Then there is the Arcus Foundation, founded in 2000 by billionaire heir Jon Stryker. Arcus has been quite generous to dissident Catholic activists opposed to Church teaching on issues like abortion and homosexuality.
• In 2014 Arcus kicked in $250,000 to the coffers of Catholics for Choice, for the purpose of “challenging religious opposition to LGBTQ rights and sexual and reproductive health and rights.” It followed that up with $125,000 in 2016 to help Catholics for Choice “to oppose discriminatory religious exemptions”—in other words, to work against the religious freedom of the Catholic Church to defend unborn life and traditional marriage.
• Arcus has been a regular contributor to DignityUSA: $200,000 in 2010, $200,000 in 2014, and $250,000 in 2016. Dignity says it is a Catholic gay group, but it openly rejects Church teachings on sexuality and is properly regarded as a dissident, if not anti-Catholic, group. This was underscored when they welcomed radical gay activist and virulent anti-Catholic bigot Dan Savage as keynote speaker at their 2015 annual convention in Seattle.

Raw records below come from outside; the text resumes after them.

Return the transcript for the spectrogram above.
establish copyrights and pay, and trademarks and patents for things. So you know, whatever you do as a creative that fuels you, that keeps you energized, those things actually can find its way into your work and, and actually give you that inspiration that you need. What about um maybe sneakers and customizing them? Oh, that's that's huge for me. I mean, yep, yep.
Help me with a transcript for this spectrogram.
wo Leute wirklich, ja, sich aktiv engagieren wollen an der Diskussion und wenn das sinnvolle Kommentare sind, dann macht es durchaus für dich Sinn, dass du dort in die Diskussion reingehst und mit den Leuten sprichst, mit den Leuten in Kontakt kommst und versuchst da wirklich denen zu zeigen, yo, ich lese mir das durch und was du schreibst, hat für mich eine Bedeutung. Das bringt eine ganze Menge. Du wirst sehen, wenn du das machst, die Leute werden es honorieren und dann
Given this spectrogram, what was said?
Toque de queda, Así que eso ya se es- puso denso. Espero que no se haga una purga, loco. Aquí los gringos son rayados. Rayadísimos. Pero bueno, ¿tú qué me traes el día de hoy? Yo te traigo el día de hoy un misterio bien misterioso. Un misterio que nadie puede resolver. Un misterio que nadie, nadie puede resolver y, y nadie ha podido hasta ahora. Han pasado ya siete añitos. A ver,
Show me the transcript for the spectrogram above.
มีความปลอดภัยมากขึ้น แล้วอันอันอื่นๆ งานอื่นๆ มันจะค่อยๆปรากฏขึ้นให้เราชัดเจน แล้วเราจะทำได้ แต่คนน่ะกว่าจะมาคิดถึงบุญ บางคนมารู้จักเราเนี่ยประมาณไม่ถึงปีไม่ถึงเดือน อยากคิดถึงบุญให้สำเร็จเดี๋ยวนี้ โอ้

• In 2017 Arcus gave a grant of $35,000 to New Ways Ministry, “to connect the work of pro-LGBT Catholic organizations in every region of the world.” Founded in 1977 as a “gay Catholic” entity, New Ways Ministry has been repeatedly rebuked by Catholic bishops and the Vatican. In 2010, Francis Cardinal George, Archbishop of Chicago and president of the U. S. Conference of Catholic Bishops, stated that “New Ways Ministry has no approval or recognition from the Catholic Church and they cannot speak on behalf of the Catholic faithful in the United States.” He cited the group’s continued denial of Church teachings as the reason for his injunction.
Besides funding efforts to foment dissent within the Catholic Church, Arcus has also lavished large sums of money on efforts to attack religious freedom.

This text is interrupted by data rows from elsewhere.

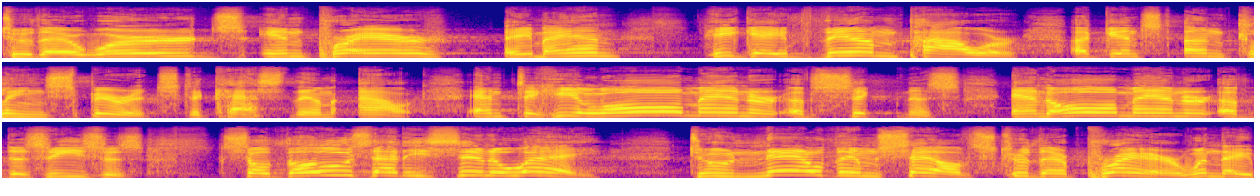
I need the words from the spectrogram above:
to their words in prayer, amen, he gave them power against unclean spirits to cast them out and to heal all manner of sickness and all manner of diseases. So those that he sent away to nail themselves to their prayer when they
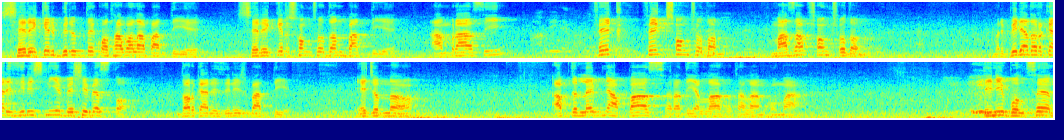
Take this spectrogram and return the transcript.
সেরেকের বিরুদ্ধে কথা বলা বাদ দিয়ে, সেরেকের সংশোধন বাদ দিয়ে আমরা আছি ফেক ফেক সংশোধন, মাজাব সংশোধন। মানে বিনা দরকারি জিনিস নিয়ে বেশি ব্যস্ত, দরকারি জিনিস বাদ দিয়ে। এই জন্য আবদুল্লাহ ইবনে আব্বাস রাদি আল্লাহ হুমা তিনি বলছেন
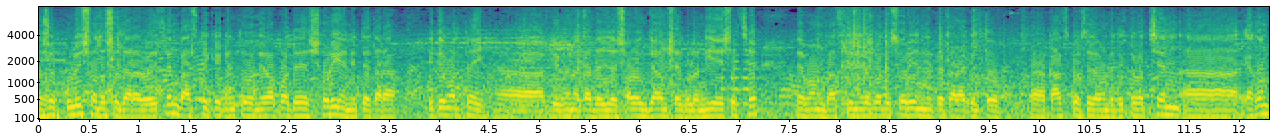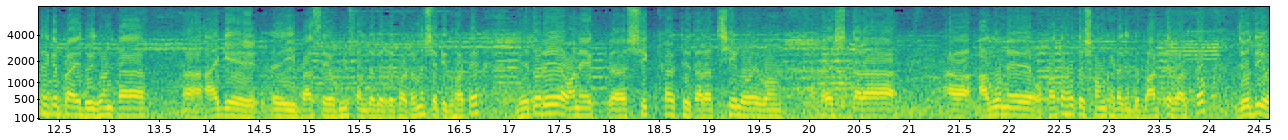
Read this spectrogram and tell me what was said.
দর্শক পুলিশ সদস্য যারা রয়েছেন, বাসটিকে কিন্তু নিরাপদে সরিয়ে নিতে তারা ইতিমধ্যেই বিভিন্ন তাদের যে সরঞ্জাম সেগুলো নিয়ে এসেছে এবং বাসটি নিরাপদে সরিয়ে নিতে তারা কিন্তু কাজ করছে যেমনটা দেখতে পাচ্ছেন। এখন থেকে প্রায় দুই ঘণ্টা আগে এই বাসে অগ্নিসংযোগের যে ঘটনা সেটি ঘটে। ভেতরে অনেক শিক্ষার্থী তারা ছিল এবং তারা আগুনে হতাহতের সংখ্যাটা কিন্তু বাড়তে পারত যদিও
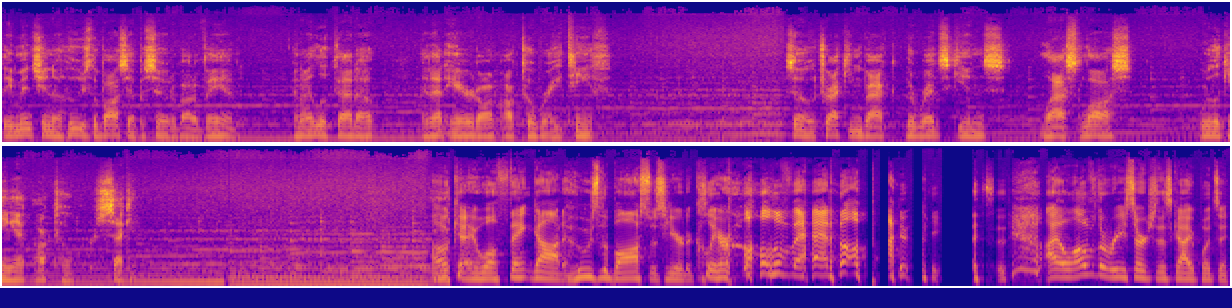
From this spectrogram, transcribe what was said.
they mention a Who's the Boss episode about a van, and I looked that up, and that aired on October 18th. So, tracking back the Redskins' last loss, we're looking at October 2nd. Okay, well, thank God. Who's the boss was here to clear all of that up. I mean, I love the research this guy puts in.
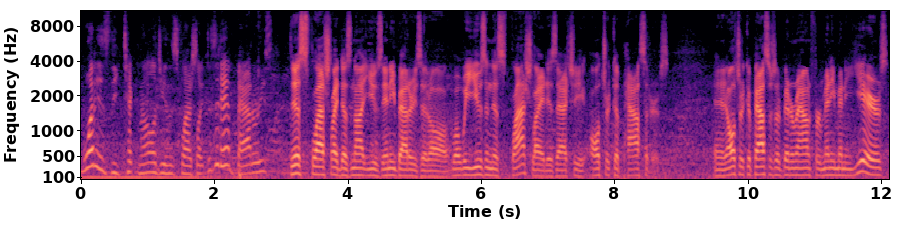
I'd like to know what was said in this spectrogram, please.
what is the technology in this flashlight? Does it have batteries? This flashlight does not use any batteries at all. What we use in this flashlight is actually ultracapacitors. And ultracapacitors have been around for many, many years.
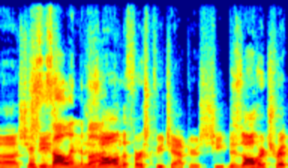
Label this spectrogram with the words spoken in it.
Uh, she This sees, is all in the this book. is all in the first few chapters. She this is all her trip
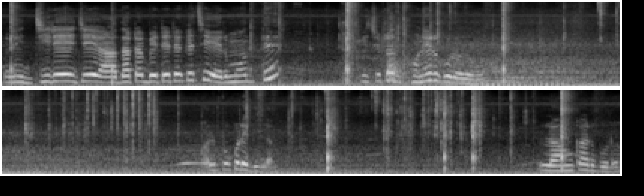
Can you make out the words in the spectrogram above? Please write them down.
মানে জিরে যে আদাটা বেটে রেখেছি, এর মধ্যে কিছুটা ধনের গুঁড়ো দেবো। অল্প করে দিলাম। লঙ্কার গুঁড়ো।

• In February 2015, Catholic News Agency (CNA) reported that “the Ford Foundation and the Arcus Foundation have committed over $3 million in combined spending to target religious exemptions and other protections for religious freedom.”
• Since that report, CNA found in November 2017, Arcus had “given an additional $2.8 million in grants earmarked for projects aimed at restricting legal protections for religious freedom, especially religious and conscience exemptions in state and federal law.”
• Among the recipients of these anti-religious liberty grants were the ACLU, which has a long history of anti-Catholic bias, and the Center for American Progress, founded by John Podesta, Hillary Clinton’s 2016 campaign manager. In the Wikileaks documents revelations, Podesta was exposed as having plotted to foment a “revolution” within the Catholic Church, designed to bring it in line with left wing ideology.